What is being asked
Copy only the lines from the one with "Use the spectrogram" through the end of the records, exactly as they stand. No pictures belong in the copy.

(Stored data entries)
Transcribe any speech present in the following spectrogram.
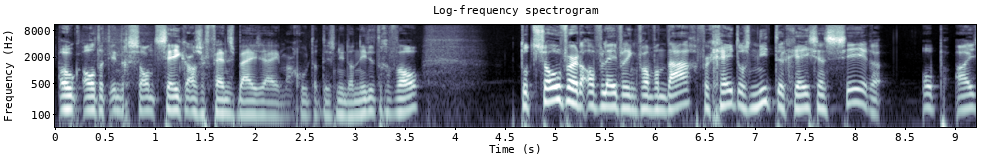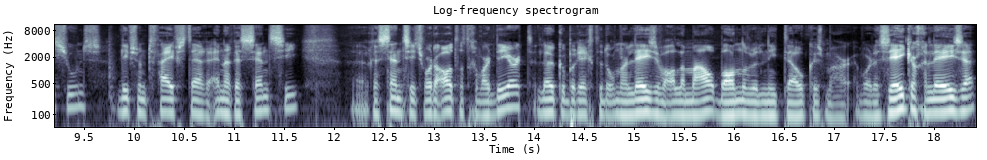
ook altijd interessant, zeker als er fans bij zijn. Maar goed, dat is nu dan niet het geval. Tot zover de aflevering van vandaag. Vergeet ons niet te recenseren op iTunes. Liefst met 5 sterren en een recensie. Eh, recensies worden altijd gewaardeerd. Leuke berichten eronder lezen we allemaal. Behandelen we niet telkens, maar worden zeker gelezen.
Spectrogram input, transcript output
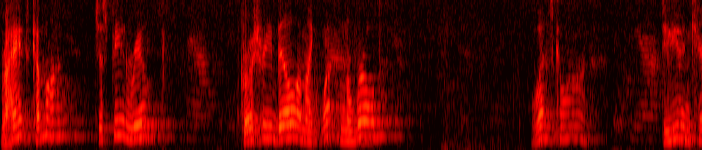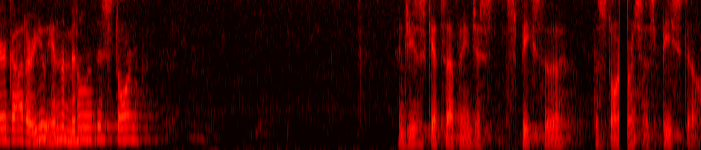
Right? Come on, just being real. grocery bill. I'm like, what in the world? What is going on? Do you even care, God? Are you in the middle of this storm? And Jesus gets up and he just speaks to the, the storm and says, Be still.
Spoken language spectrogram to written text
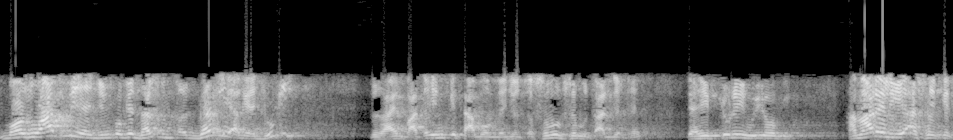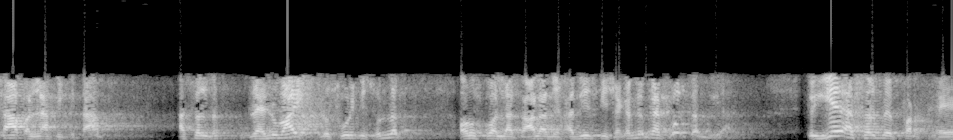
موضوعات بھی ہیں جن کو کہ گھڑ لیا گیا، جھوٹی۔ تو ظاہر بات ہے ان کتابوں میں جو تصوف سے متعلق ہے، تحریف کیوں نہیں ہوئی ہوگی؟ ہمارے لیے اصل کتاب اللہ کی کتاب، اصل رہنمائی، رسول کی سنت، اور اس کو اللہ تعالیٰ نے حدیث کی شکل میں محفوظ کر دیا۔ تو یہ اصل میں فرق ہے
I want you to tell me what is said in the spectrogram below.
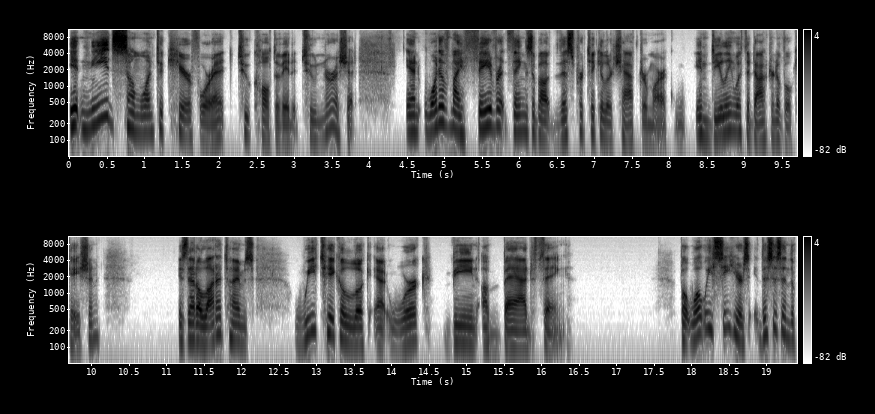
It needs someone to care for it, to cultivate it, to nourish it. And one of my favorite things about this particular chapter, Mark, in dealing with the doctrine of vocation, is that a lot of times we take a look at work being a bad thing. But what we see here is this is in the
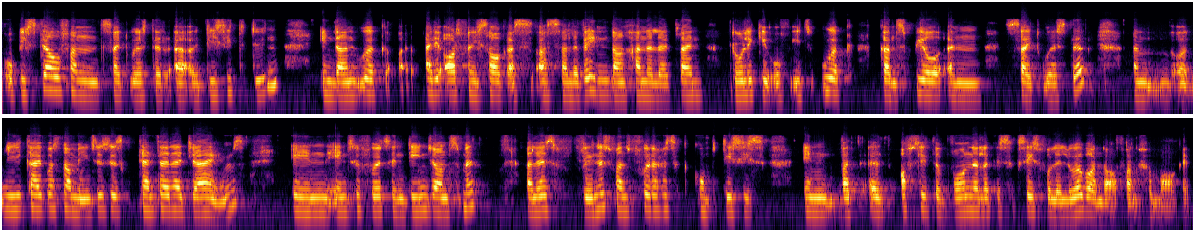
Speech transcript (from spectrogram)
op die stel van Suidooster 'n uh, audisie te doen en dan ook uit die aard van die saak as as hulle wen dan gaan hulle 'n klein rolletjie of iets ook kan speel in Suidooster. Um, jy kyk ons na mense soos Cantona James en ensovoorts en Dean John Smith Hulle is wenners van vorige kompetisies en wat 'n absolute wonderlike suksesvolle loopbaan daarvan gemaak het.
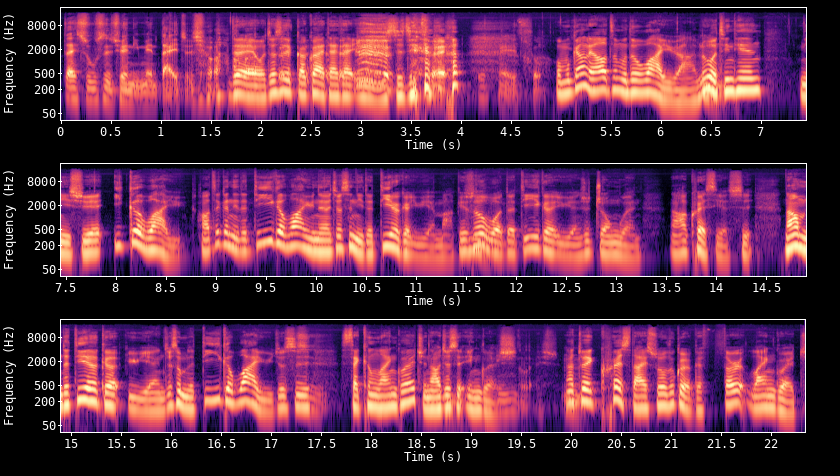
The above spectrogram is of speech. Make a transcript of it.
在舒适圈里面待着就好。对，我就是乖乖待在英语世界。对，没错。我们刚聊到这么多外语啊，如果今天你学一个外语，好，这个你的第一个外语呢，就是你的第二个语言嘛。比如说我的第一个语言是中文。然后 Chris 也是，然后我们的第二个语言就是我们的第一个外语就是 second language，然后就是 English。English，那对 Chris 来说，如果有个 third language，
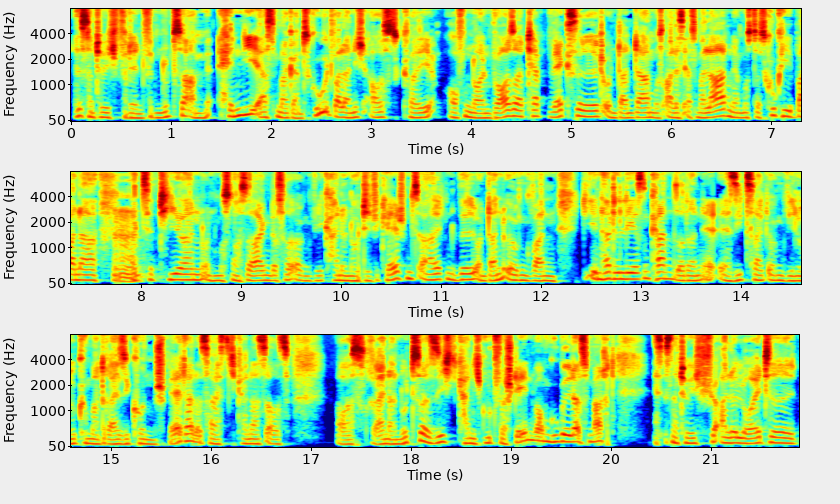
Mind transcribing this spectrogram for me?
das ist natürlich für den, für den Nutzer am Handy erstmal ganz gut, weil er nicht aus quasi auf einen neuen Browser-Tab wechselt und dann da muss alles erstmal laden. Er muss das Cookie-Banner mhm. akzeptieren und muss noch sagen, dass er irgendwie keine Notifications erhalten will und dann irgendwann die Inhalte lesen kann, sondern er, er sieht es halt irgendwie 0,3 Sekunden später. Das heißt, ich kann das aus, aus reiner Nutzersicht, kann ich gut verstehen, warum Google das macht. Es ist natürlich für alle Leute,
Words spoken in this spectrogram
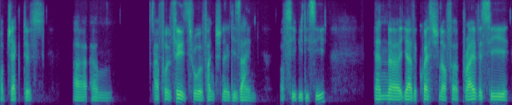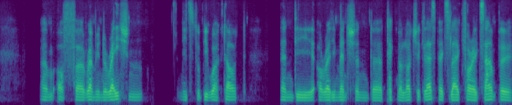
objectives are, um, are fulfilled through a functional design of CBDC. Then, uh, yeah, the question of uh, privacy, um, of uh, remuneration needs to be worked out. Then the already mentioned uh, technological aspects, like, for example,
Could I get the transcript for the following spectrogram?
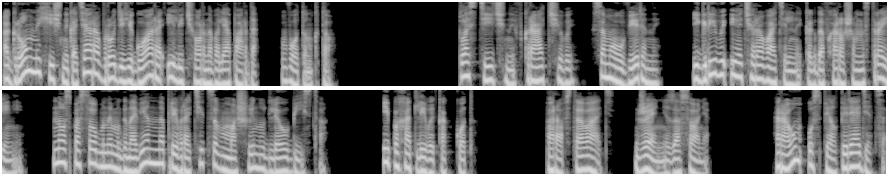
Огромный хищный котяра вроде ягуара или черного леопарда. Вот он кто. Пластичный, вкрадчивый, самоуверенный, игривый и очаровательный, когда в хорошем настроении, но способный мгновенно превратиться в машину для убийства. И похотливый, как кот. «Пора вставать, Дженни за Соня». Раум успел переодеться.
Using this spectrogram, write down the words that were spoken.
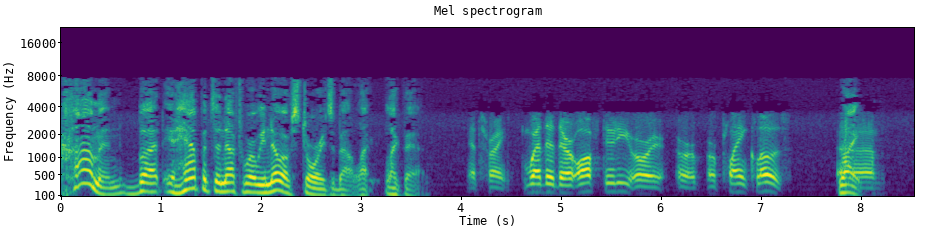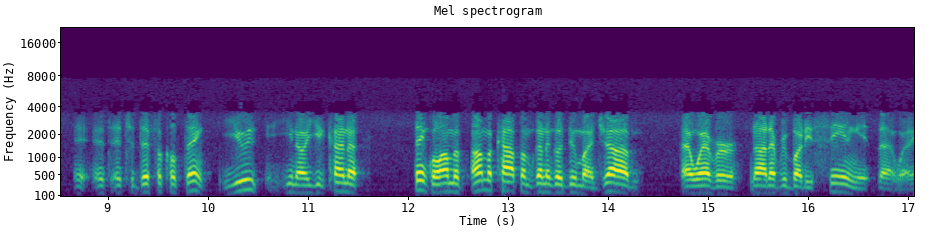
common, but it happens enough to where we know of stories about like like that. That's right. Whether they're off duty or or, or plain clothes. Right. Uh, it, it's a difficult thing. You you know you kind of think, well, I'm a I'm a cop. I'm going to go do my job. However, not everybody's seeing it that way.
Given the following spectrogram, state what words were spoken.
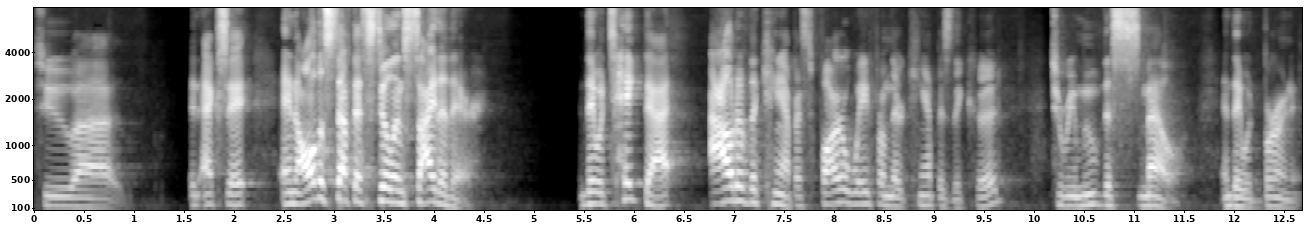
to uh, an exit and all the stuff that's still inside of there. They would take that out of the camp, as far away from their camp as they could, to remove the smell, and they would burn it.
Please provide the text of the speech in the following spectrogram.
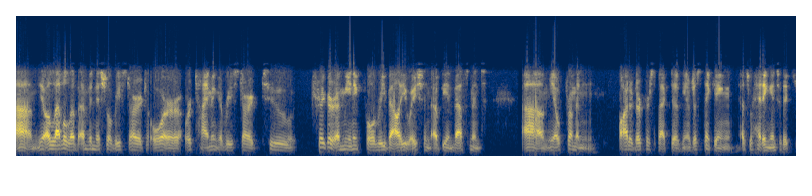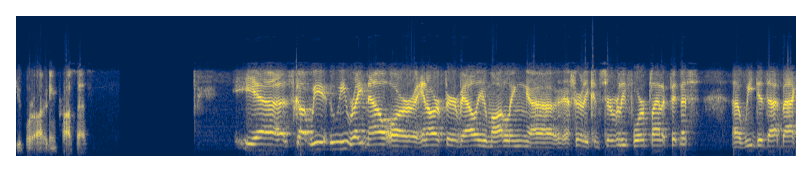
um, you know, a level of initial restart or, or timing of restart to trigger a meaningful revaluation of the investment um, you know, from an auditor perspective, you know, just thinking as we're heading into the Q4 auditing process? Yeah, Scott, we we right now are in our fair value modeling uh, fairly conservatively for Planet Fitness. Uh, we did that back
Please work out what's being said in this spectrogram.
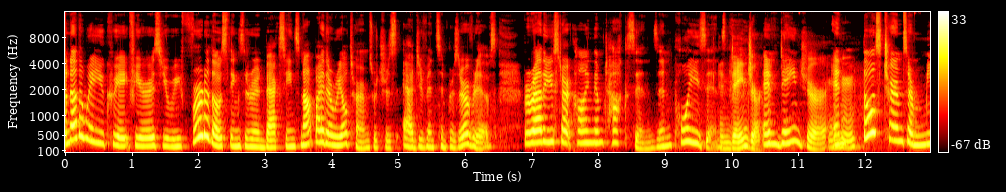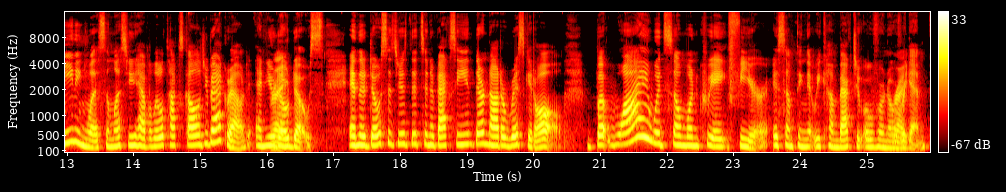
Another way you create fear is you refer to those things that are in vaccines not by their real terms, which is adjuvants and preservatives, but rather you start calling them toxins and poisons In danger. and danger. Mm-hmm. And those terms are meaningless unless you have a little toxicology background and you know dose. And the dosages that's in a vaccine, they're not a risk at all. But why would someone create fear is something that we come back to over and over Right. again.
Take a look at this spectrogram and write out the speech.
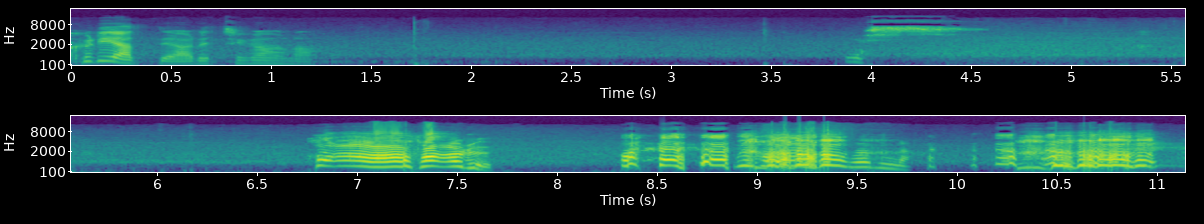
クリアってあれ違うな。よし。はあ、ファウル。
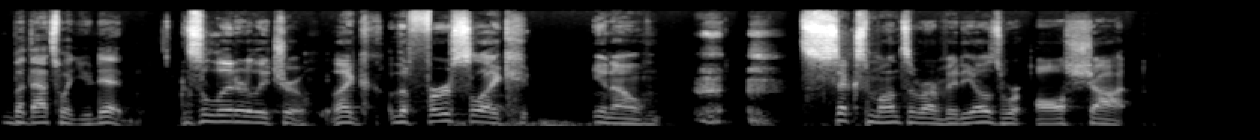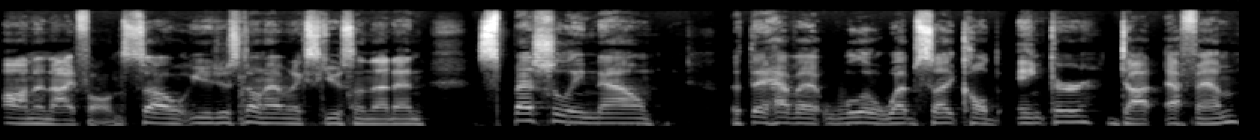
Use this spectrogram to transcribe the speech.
but that's what you did. It's literally true. Like the first like, you know, 6 months of our videos were all shot on an iPhone. So you just don't have an excuse on that end, especially now that they have a little website called anchor.fm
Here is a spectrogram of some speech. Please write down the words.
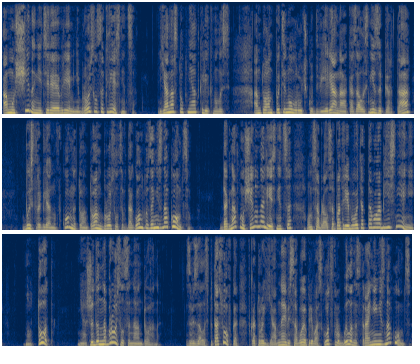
а мужчина, не теряя времени, бросился к лестнице. Я на стук не откликнулась. Антуан потянул ручку двери, она оказалась не заперта. Быстро глянув в комнату, Антуан бросился вдогонку за незнакомцем. Догнав мужчину на лестнице, он собрался потребовать от того объяснений. Но тот неожиданно бросился на Антуана. Завязалась потасовка, в которой явное весовое превосходство было на стороне незнакомца.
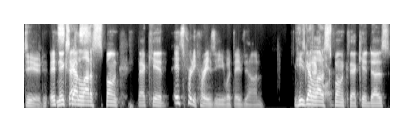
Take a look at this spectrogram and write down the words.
dude. It's Nick's got a lot of spunk. That kid. It's pretty crazy what they've done. He's got a lot of spunk. That kid does.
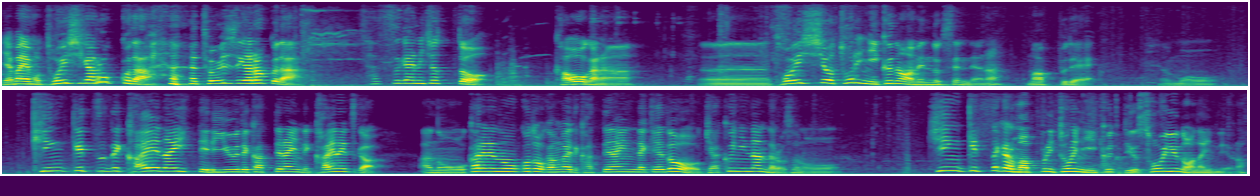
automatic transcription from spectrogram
やばいもう砥石が6個だ。砥石が6個だ。さすがにちょっと買おうかな。うーん砥石を取りに行くのはめんどくせえんだよな。マップで。もう金欠で買えないって理由で買ってないんで買えないっつうかあのお金のことを考えて買ってないんだけど逆になんだろうその金欠だからマップに取りに行くっていうそういうのはないんだよな。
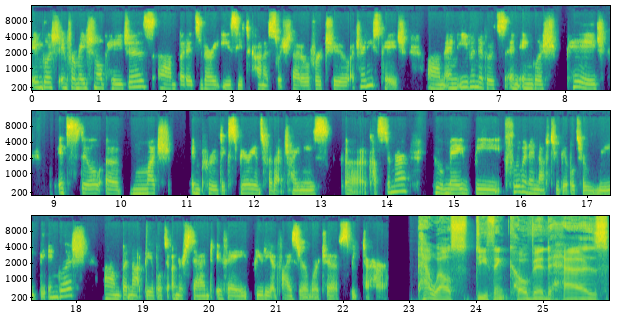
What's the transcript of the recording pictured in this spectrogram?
English informational pages, um, but it's very easy to kind of switch that over to a Chinese page. Um, and even if it's an English page, it's still a much improved experience for that Chinese uh, customer who may be fluent enough to be able to read the English, um, but not be able to understand if a beauty advisor were to speak to her. How else do you think COVID has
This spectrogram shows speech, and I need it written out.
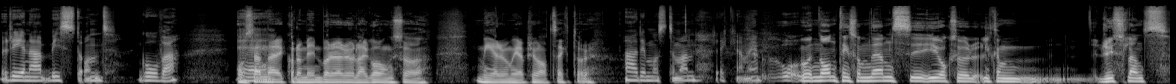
rena bistånd, gåva. Och sen när ekonomin börjar rulla igång så mer och mer privatsektor? Ja, det måste man räkna med. Och någonting som nämns är ju också liksom Rysslands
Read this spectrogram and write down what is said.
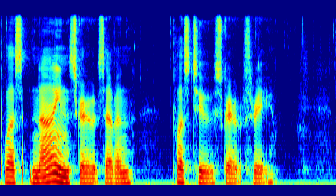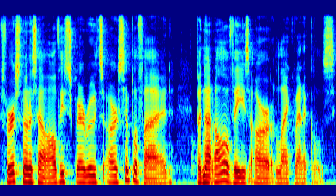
plus 9 square root 7 plus 2 square root 3. First, notice how all these square roots are simplified, but not all of these are like radicals.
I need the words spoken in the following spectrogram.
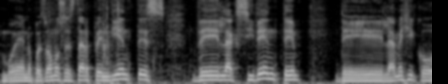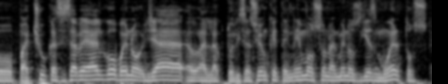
Bueno, pues vamos a estar pendientes del accidente de la México Pachuca. ¿Se sabe algo? Bueno, ya a la actualización que tenemos son al menos 10 muertos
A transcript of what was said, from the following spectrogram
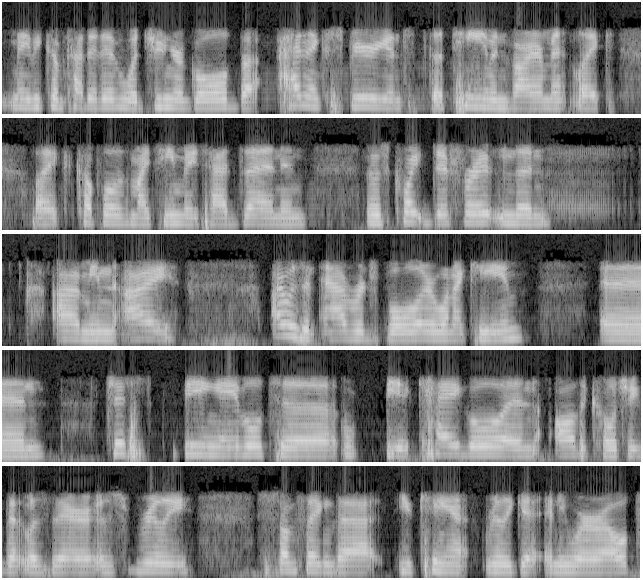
maybe competitive with junior gold, but I hadn't experienced the team environment like like a couple of my teammates had then, and it was quite different. And then I mean, I I was an average bowler when I came, and just being able to be at Kegel and all the coaching that was there is really something that you can't really get anywhere else.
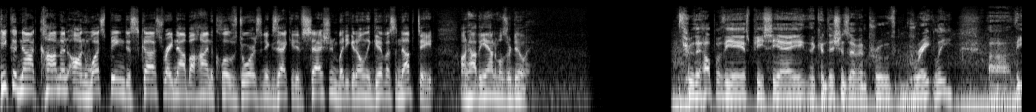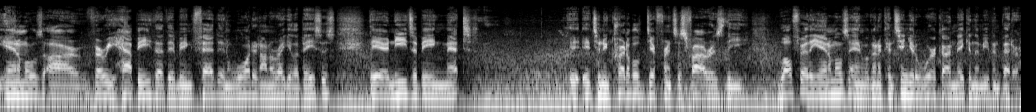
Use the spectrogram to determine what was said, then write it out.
He could not comment on what's being discussed right now behind the closed doors in executive session session, but he can only give us an update on how the animals are doing. Through the help of the ASPCA, the conditions have improved greatly. Uh, the animals are very happy that they're being fed and watered on a regular basis. Their needs are being met. It's an incredible difference as far as the welfare of the animals, and we're going to continue to work on making them even better.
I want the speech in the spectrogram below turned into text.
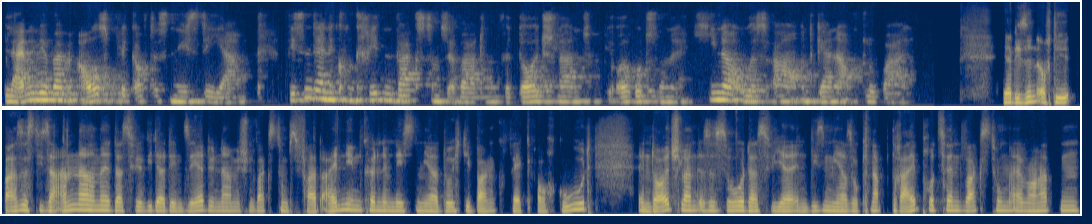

Output below
Use the spectrogram to determine what was said, then write it out.
He could not comment on what's being discussed right now behind the closed doors in executive session session, but he can only give us an update on how the animals are doing. Through the help of the ASPCA, the conditions have improved greatly. Uh, the animals are very happy that they're being fed and watered on a regular basis. Their needs are being met. It's an incredible difference as far as the welfare of the animals, and we're going to continue to work on making them even better.
I want the speech in the spectrogram below turned into text.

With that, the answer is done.